Reproduce what is written in the records below exactly, and leave out the images.

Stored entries
*** Block opens ***
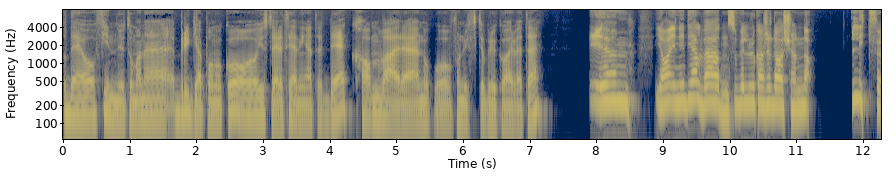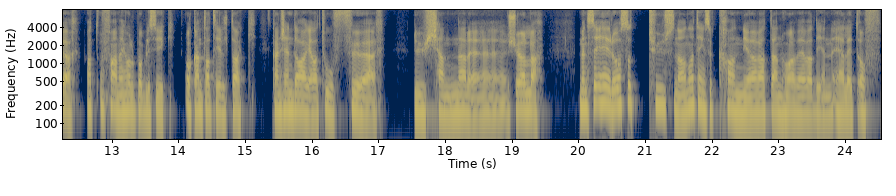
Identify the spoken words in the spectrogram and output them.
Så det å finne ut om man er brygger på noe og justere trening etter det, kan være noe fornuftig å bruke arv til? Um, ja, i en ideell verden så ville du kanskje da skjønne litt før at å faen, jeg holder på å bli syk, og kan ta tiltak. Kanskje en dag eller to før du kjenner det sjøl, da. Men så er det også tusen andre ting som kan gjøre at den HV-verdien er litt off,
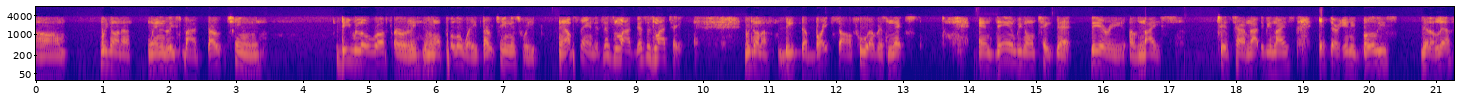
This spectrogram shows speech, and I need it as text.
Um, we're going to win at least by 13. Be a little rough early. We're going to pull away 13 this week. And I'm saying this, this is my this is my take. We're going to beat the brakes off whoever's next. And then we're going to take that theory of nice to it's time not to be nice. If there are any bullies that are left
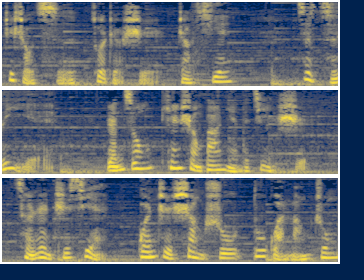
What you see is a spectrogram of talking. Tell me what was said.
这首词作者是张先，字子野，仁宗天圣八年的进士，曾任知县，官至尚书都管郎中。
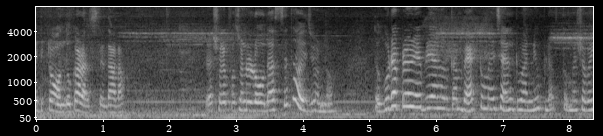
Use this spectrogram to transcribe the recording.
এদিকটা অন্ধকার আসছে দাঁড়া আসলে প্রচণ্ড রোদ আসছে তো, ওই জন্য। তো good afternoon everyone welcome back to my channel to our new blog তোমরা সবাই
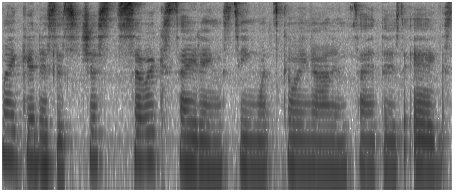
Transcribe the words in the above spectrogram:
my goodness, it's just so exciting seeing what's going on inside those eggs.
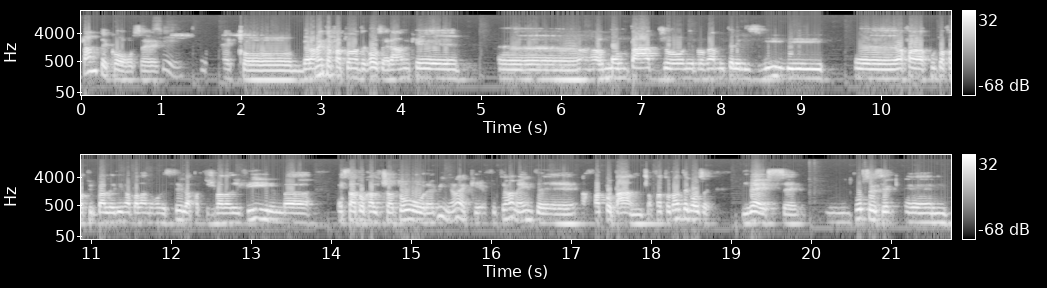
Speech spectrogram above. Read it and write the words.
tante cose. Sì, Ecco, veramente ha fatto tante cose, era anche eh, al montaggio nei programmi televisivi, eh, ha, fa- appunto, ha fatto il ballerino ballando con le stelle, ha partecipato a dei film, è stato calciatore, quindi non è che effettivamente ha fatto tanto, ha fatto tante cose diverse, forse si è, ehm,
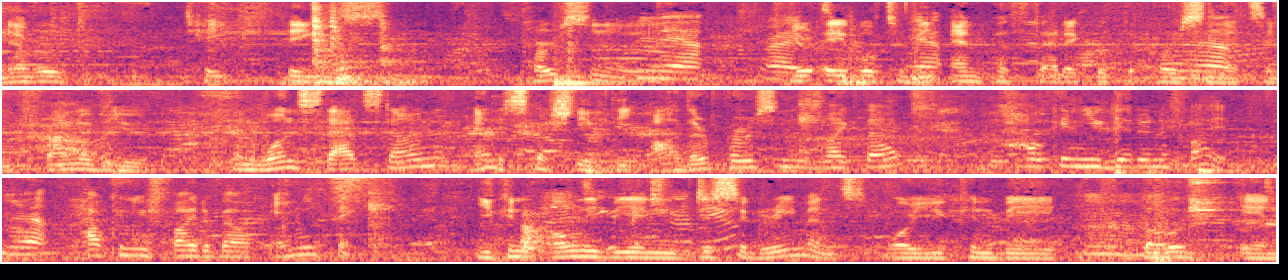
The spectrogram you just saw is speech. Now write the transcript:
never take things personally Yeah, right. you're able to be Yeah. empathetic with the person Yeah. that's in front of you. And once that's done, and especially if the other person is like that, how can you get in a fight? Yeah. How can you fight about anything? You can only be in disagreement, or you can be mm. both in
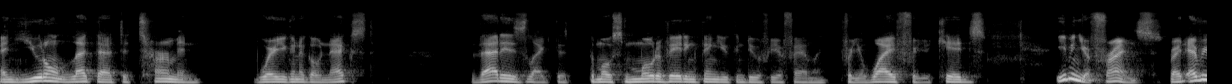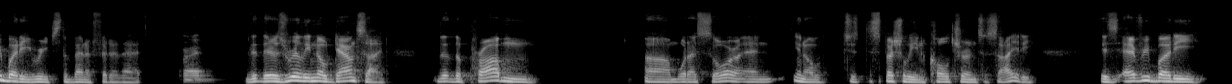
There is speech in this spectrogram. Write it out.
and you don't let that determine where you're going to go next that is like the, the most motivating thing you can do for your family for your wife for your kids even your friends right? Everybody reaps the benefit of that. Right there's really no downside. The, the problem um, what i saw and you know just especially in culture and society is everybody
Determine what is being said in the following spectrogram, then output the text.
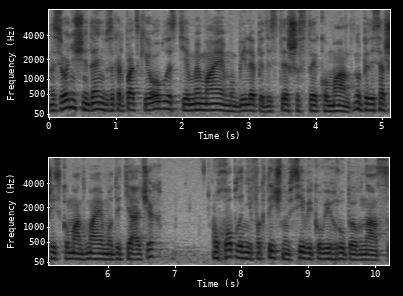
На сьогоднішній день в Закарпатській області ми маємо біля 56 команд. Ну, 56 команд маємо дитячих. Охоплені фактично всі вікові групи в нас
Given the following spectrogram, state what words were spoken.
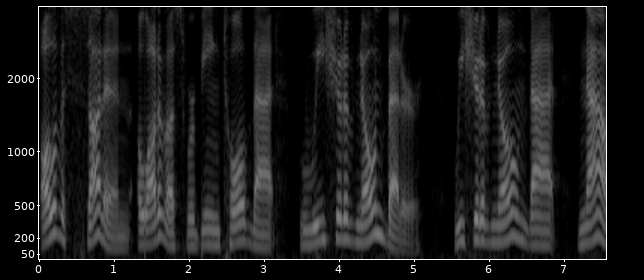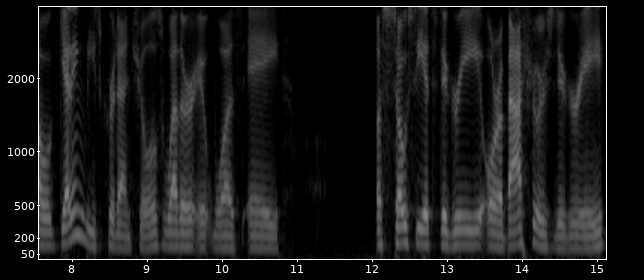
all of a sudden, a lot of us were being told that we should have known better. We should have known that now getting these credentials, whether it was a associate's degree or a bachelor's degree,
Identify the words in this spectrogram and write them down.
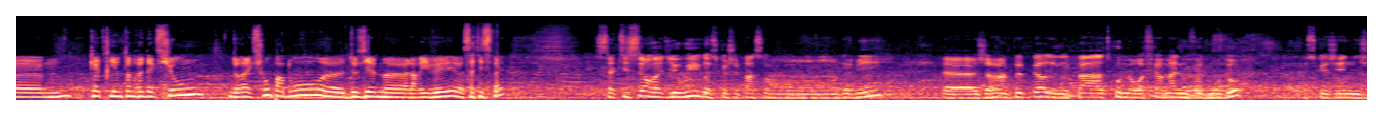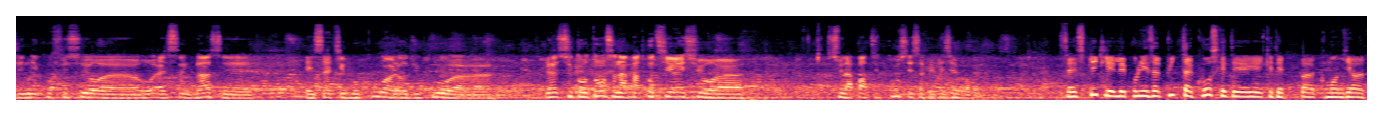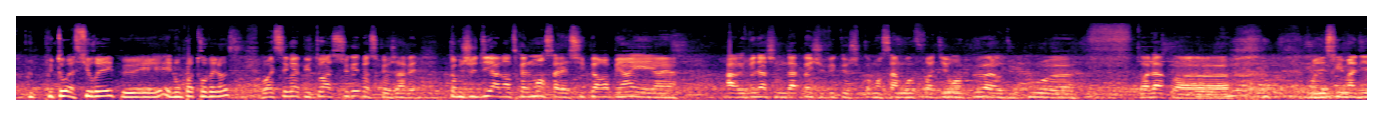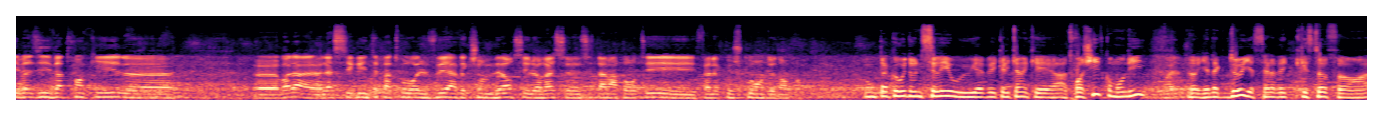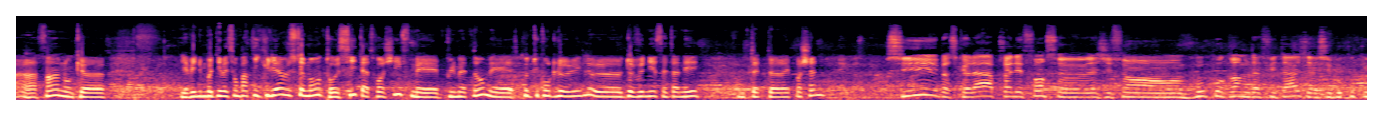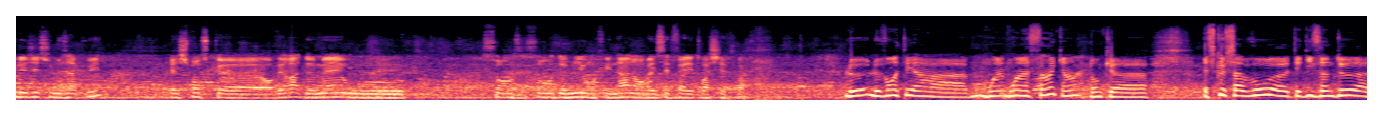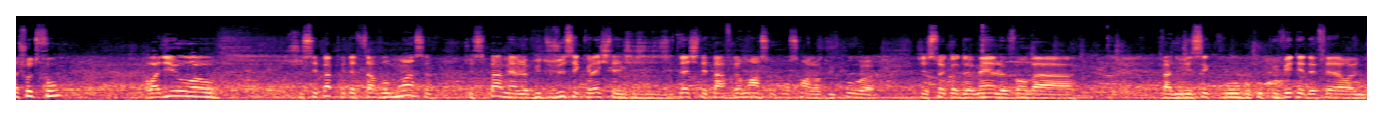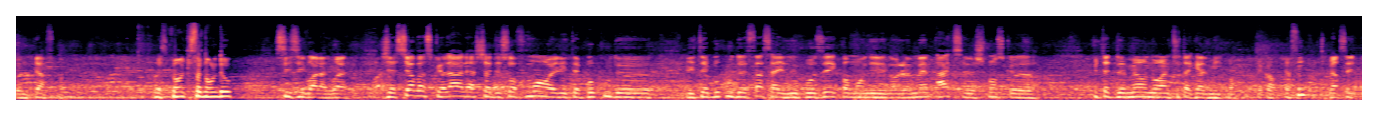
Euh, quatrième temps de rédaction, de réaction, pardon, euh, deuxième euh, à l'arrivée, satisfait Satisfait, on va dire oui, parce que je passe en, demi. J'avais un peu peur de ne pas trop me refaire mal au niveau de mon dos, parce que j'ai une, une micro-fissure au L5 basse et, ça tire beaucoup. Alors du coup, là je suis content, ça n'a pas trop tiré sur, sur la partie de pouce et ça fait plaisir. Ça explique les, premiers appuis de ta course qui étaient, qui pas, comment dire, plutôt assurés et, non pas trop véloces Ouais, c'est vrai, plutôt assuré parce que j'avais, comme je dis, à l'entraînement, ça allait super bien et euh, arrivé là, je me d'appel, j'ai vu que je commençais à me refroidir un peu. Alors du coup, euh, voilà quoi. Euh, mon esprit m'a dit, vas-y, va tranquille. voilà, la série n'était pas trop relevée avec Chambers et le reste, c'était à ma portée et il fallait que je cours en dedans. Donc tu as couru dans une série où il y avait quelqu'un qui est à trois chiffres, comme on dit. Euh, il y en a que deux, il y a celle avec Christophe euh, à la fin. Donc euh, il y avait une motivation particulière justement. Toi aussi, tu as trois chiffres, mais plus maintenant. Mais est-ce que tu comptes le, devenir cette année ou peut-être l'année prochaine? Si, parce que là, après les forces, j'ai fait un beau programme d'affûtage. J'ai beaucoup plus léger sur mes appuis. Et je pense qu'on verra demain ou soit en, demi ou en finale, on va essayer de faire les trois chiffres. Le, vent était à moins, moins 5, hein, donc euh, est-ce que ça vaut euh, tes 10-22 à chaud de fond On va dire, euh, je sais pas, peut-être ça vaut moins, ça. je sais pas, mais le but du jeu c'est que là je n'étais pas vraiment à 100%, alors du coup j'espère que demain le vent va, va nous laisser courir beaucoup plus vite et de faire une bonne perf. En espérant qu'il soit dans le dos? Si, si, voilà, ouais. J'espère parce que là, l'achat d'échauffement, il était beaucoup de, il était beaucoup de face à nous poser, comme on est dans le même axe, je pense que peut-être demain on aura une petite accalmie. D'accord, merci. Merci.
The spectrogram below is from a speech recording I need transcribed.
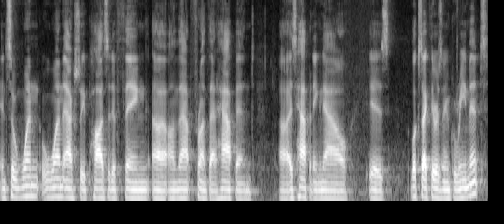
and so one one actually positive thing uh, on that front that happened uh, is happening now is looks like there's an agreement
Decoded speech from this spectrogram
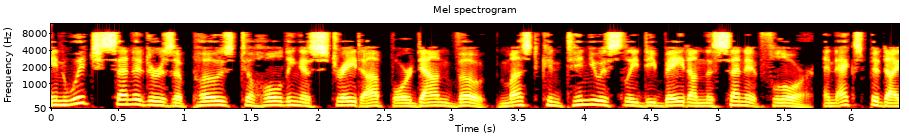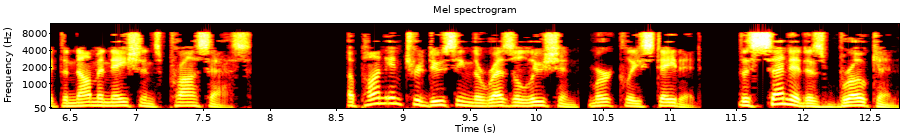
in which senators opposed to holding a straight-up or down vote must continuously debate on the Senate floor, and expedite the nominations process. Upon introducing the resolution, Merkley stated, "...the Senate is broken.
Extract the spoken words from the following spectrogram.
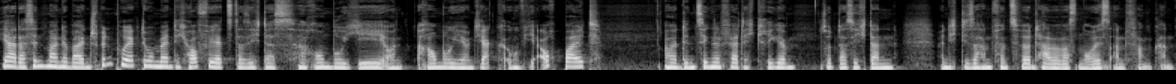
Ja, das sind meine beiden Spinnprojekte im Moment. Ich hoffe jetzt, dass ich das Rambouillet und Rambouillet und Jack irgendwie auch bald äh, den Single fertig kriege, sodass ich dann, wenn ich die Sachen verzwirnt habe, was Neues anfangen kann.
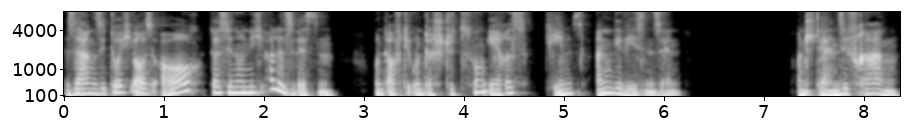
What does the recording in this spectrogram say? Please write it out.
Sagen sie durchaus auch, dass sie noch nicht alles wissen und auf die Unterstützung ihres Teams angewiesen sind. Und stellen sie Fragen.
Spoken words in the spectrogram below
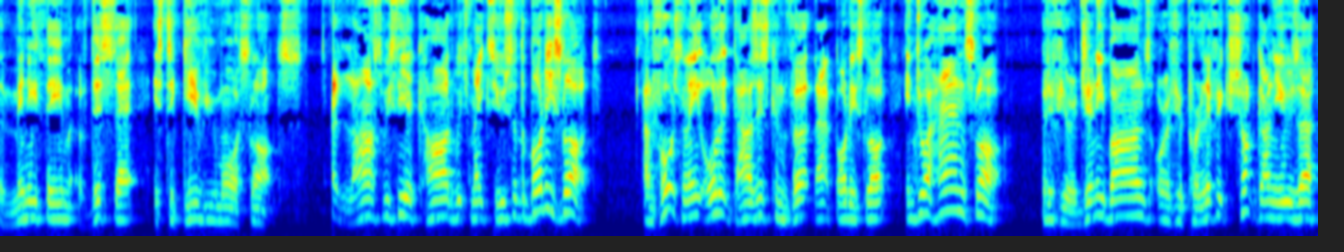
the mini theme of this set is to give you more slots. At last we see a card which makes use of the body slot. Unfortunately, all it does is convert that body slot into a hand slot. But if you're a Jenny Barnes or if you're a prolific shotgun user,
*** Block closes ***
■ **ANSWER SPACE**:
Identify the spoken words in the spectrogram and output them.
Så det å finne ut om man er brygger på noe og justere trening etter det, kan være noe fornuftig å bruke arv til? Um, ja, i en ideell verden så ville du kanskje da skjønne litt før at å faen, jeg holder på å bli syk, og kan ta tiltak. Kanskje en dag eller to før du kjenner det sjøl, da. Men så er det også tusen andre ting som kan gjøre at den HV-verdien er litt off,
This spectrogram shows speech, and I need it as text.
Um, we're going to win at least by 13. Be a little rough early. We're going to pull away 13 this week. And I'm saying this, this is my this is my take. We're going to beat the brakes off whoever's next. And then we're going to take that theory of nice to it's time not to be nice. If there are any bullies that are left
What you see is a spectrogram of talking. Tell me what was said.
这首词作者是张先，字子野，仁宗天圣八年的进士，曾任知县，官至尚书都管郎中。
Use this spectrogram to transcribe the recording.
এদিকটা অন্ধকার আসছে দাঁড়া আসলে প্রচণ্ড রোদ আসছে তো, ওই জন্য। তো good afternoon everyone welcome back to my channel to our new blog তোমরা সবাই
Transcribe the words in the above spectrogram:
my goodness, it's just so exciting seeing what's going on inside those eggs.
Speech spectrogram above. Read it and write the words.
tante cose. Sì, Ecco, veramente ha fatto tante cose, era anche eh, al montaggio nei programmi televisivi, eh, ha, fa- appunto, ha fatto il ballerino ballando con le stelle, ha partecipato a dei film, è stato calciatore, quindi non è che effettivamente ha fatto tanto, ha fatto tante cose diverse, forse si è, ehm,
The spectrogram you just saw is speech. Now write the transcript:
never take things personally Yeah, right. you're able to be Yeah. empathetic with the person Yeah. that's in front of you. And once that's done, and especially if the other person is like that, how can you get in a fight? Yeah. How can you fight about anything? You can only be in disagreement, or you can be mm. both in
There is speech in this spectrogram. Write it out.
and you don't let that determine where you're going to go next that is like the, the most motivating thing you can do for your family for your wife for your kids even your friends right? Everybody reaps the benefit of that. Right there's really no downside. The, the problem um, what i saw and you know just especially in culture and society is everybody
Determine what is being said in the following spectrogram, then output the text.
На сьогоднішній день в Закарпатській області ми маємо біля 56 команд. Ну, 56 команд маємо дитячих. Охоплені фактично всі вікові групи в нас
Given the following spectrogram, state what words were spoken.
all of a sudden, a lot of us were being told that we should have known better. We should have known that now getting these credentials, whether it was a associate's degree or a bachelor's degree,
Identify the words in this spectrogram and write them down.
Euh, quatrième temps de rédaction, de réaction, pardon, euh, deuxième euh, à l'arrivée, satisfait Satisfait, on va dire oui, parce que je passe en, demi. J'avais un peu peur de ne pas trop me refaire mal au niveau de mon dos, parce que j'ai une, une micro-fissure au L5 basse et, ça tire beaucoup. Alors du coup, là je suis content, ça n'a pas trop tiré sur, sur la partie de pouce et ça fait plaisir. Ça explique les, premiers appuis de ta course qui étaient, qui pas, comment dire, plutôt assurés et, non pas trop véloces Ouais, c'est vrai, plutôt assuré parce que j'avais, comme je dis, à l'entraînement, ça allait super bien et euh, arrivé là, je me d'appel, j'ai vu que je commençais à me refroidir un peu. Alors du coup, euh, voilà quoi. Euh, mon esprit m'a dit, vas-y, va tranquille. voilà, la série n'était pas trop relevée avec Chambers et le reste, c'était à ma portée et il fallait que je cours en dedans. Donc tu as couru dans une série où il y avait quelqu'un qui est à trois chiffres, comme on dit. Euh, il y en a que deux, il y a celle avec Christophe euh, à la fin. Donc euh, il y avait une motivation particulière justement. Toi aussi, tu as trois chiffres, mais plus maintenant. Mais est-ce que tu comptes le, devenir cette année ou peut-être l'année prochaine? Si, parce que là, après les forces, j'ai fait un beau programme d'affûtage. J'ai beaucoup plus léger sur mes appuis. Et je pense qu'on verra demain ou soit en, demi ou en finale, on va essayer de faire les trois chiffres. Le, vent était à moins, moins 5, hein, donc euh, est-ce que ça vaut euh, tes 10-22 à chaud de fond On va dire, euh, je sais pas, peut-être ça vaut moins, ça. je sais pas, mais le but du jeu c'est que là je n'étais pas vraiment à 100%, alors du coup j'espère que demain le vent va, va nous laisser courir beaucoup plus vite et de faire une bonne perf. En espérant qu'il soit dans le dos? Si, si, voilà, ouais. J'espère parce que là, l'achat d'échauffement, il était beaucoup de, il était beaucoup de face à nous poser, comme on est dans le même axe, je pense que peut-être demain on aura une petite accalmie. D'accord, merci. Merci.
The spectrogram below is from a speech recording I need transcribed.
and so one one actually positive thing uh, on that front that happened uh, is happening now is looks like there's an agreement
Decoded speech from this spectrogram
in which senators opposed to holding a straight-up or down vote must continuously debate on the Senate floor, and expedite the nominations process. Upon introducing the resolution, Merkley stated, "...the Senate is broken.
Extract the spoken words from the following spectrogram.
Ja, das sind meine beiden Spinnprojekte im Moment. Ich hoffe jetzt, dass ich das Rambouillet und Rambouillet und Jack irgendwie auch bald äh, den Single fertig kriege, sodass ich dann, wenn ich die Sachen verzwirnt habe, was Neues anfangen kann.
What does the recording in this spectrogram say? Please write it out.
Sagen sie durchaus auch, dass sie noch nicht alles wissen und auf die Unterstützung ihres Teams angewiesen sind. Und stellen sie Fragen.
Spoken words in the spectrogram below
the mini theme of this set is to give you more slots. At last we see a card which makes use of the body slot. Unfortunately, all it does is convert that body slot into a hand slot. But if you're a Jenny Barnes or if you're a prolific shotgun user,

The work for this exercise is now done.